Stored items
##############################

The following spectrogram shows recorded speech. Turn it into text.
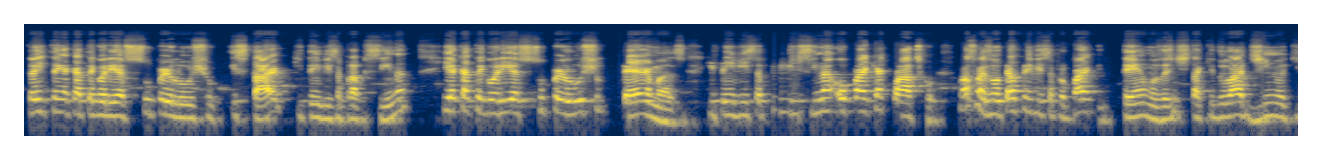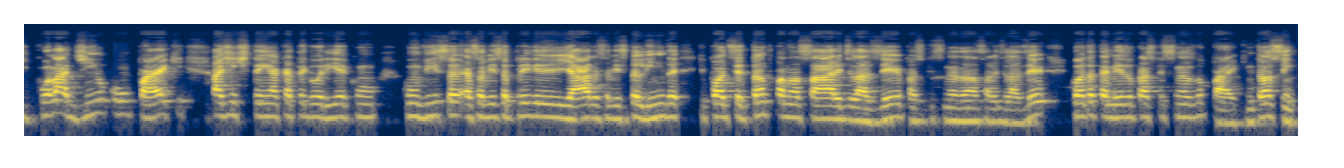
Então, a gente tem a categoria Super Luxo Star, que tem vista para a piscina, e a categoria Super Luxo Termas, que tem vista piscina ou parque aquático. Nossa, mas o hotel tem vista para o parque? Temos, a gente está aqui do ladinho, aqui coladinho com o parque, a gente tem a categoria com, com vista, essa vista privilegiada, essa vista linda, que pode ser tanto para nossa área de lazer, para as piscinas da nossa área de lazer, quanto até mesmo para as piscinas do parque. Então, assim,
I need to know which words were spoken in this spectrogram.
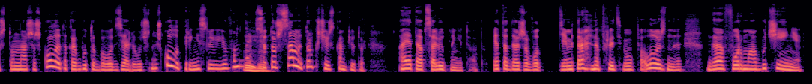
что наша школа это как будто бы вот взяли очную школу, перенесли ее в онлайн, угу. все то же самое, только через компьютер. А это абсолютно не так. Это даже вот диаметрально противоположная да, форма обучения.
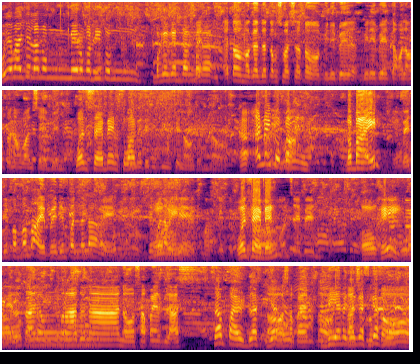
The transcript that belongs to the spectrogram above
Kuya Michael anong meron ka dito magagandang mga Ito, maganda tong Swatch na to. Binibe, binibenta ko lang to ng 1.7. 17 SWAT Limited edition, oh, ganda oh. Ah, ano ito pang babae Pwede pa babae, pwede pa lalaki. Kasi malaki siya eh. 17 1.7. okay Meron tayong Murado na ano, sapphire glass. sapphire glass yan Oo, oh. sapphire to. hindi yan Glass nagagasgas to, no oo.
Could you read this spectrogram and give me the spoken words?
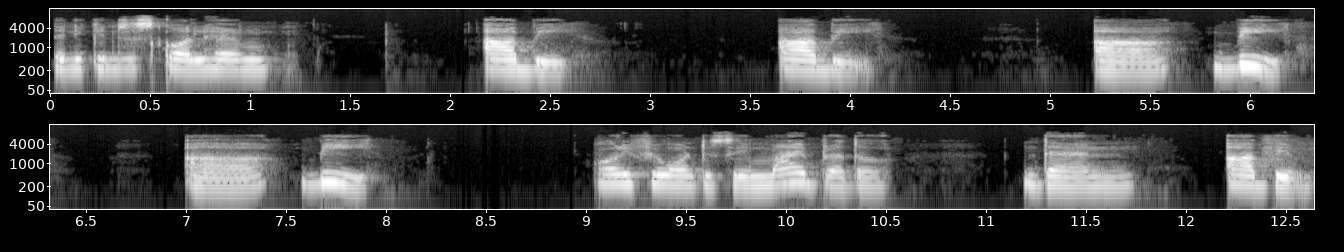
then you can just call him abi. Abi. Abi. Abi. Or if you want to say my brother, then abim.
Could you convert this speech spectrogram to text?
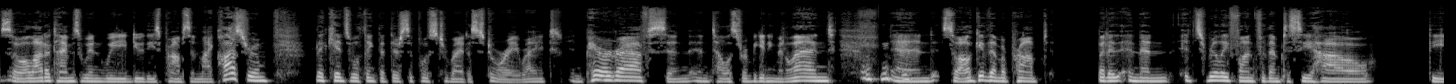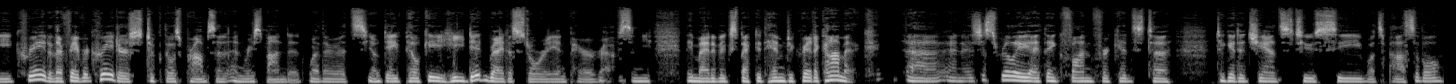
so a lot of times when we do these prompts in my classroom, the kids will think that they're supposed to write a story, right? In paragraphs and, and tell us from beginning, middle, end. and so I'll give them a prompt, but, it, and then it's really fun for them to see how the creator, their favorite creators took those prompts and, and, responded. Whether it's, you know, Dav Pilkey, he did write a story in paragraphs and they might have expected him to create a comic. Uh, and it's just really, I think, fun for kids to, to get a chance to see what's possible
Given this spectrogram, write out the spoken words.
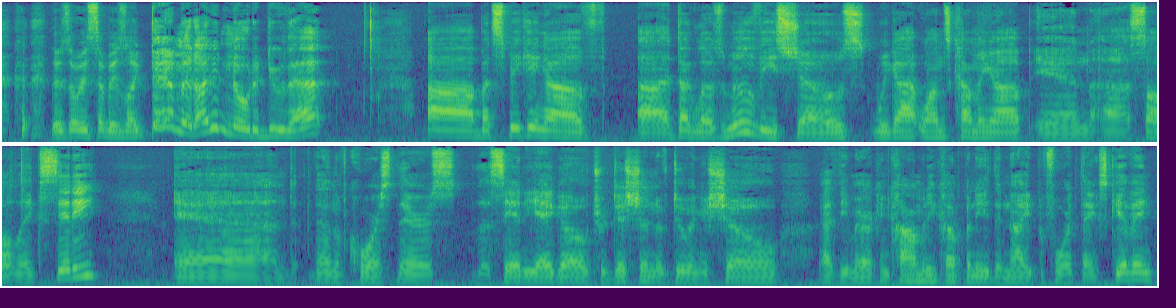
There's always somebody who's like, damn it, I didn't know to do that. Uh, but speaking of uh, Doug Loves movie shows, we got ones coming up in uh, Salt Lake City. And then, of course, there's the San Diego tradition of doing a show at the American Comedy Company the night before Thanksgiving.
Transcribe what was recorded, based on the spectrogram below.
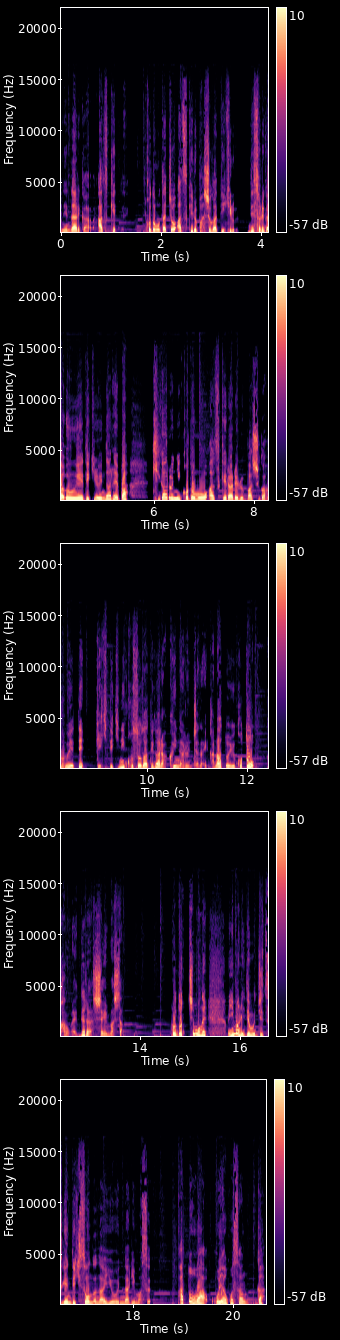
ね、誰か預け、子供たちを預ける場所ができる。で、それが運営できるようになれば、気軽に子供を預けられる場所が増えて、劇的に子育てが楽になるんじゃないかなということを考えてらっしゃいました。どっちもね、今にでも実現できそうな内容になります。あとは親御さんが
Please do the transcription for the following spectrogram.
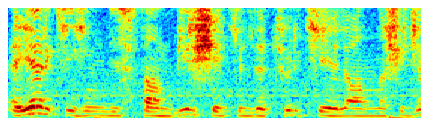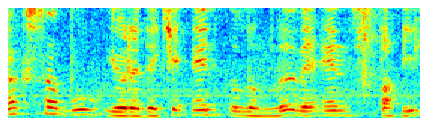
Eğer ki Hindistan bir şekilde Türkiye ile anlaşacaksa bu yöredeki en ılımlı ve en stabil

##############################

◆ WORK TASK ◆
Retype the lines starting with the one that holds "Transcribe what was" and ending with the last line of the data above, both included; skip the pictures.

◆ RESPONSE TO THE EXERCISE ◆
Transcribe what was recorded, based on the spectrogram below.
ね、誰か預け、子供たちを預ける場所ができる。で、それが運営できるようになれば、気軽に子供を預けられる場所が増えて、劇的に子育てが楽になるんじゃないかなということを考えてらっしゃいました。どっちもね、今にでも実現できそうな内容になります。あとは親御さんが
Please do the transcription for the following spectrogram.
Eğer ki Hindistan bir şekilde Türkiye ile anlaşacaksa bu yöredeki en ılımlı ve en stabil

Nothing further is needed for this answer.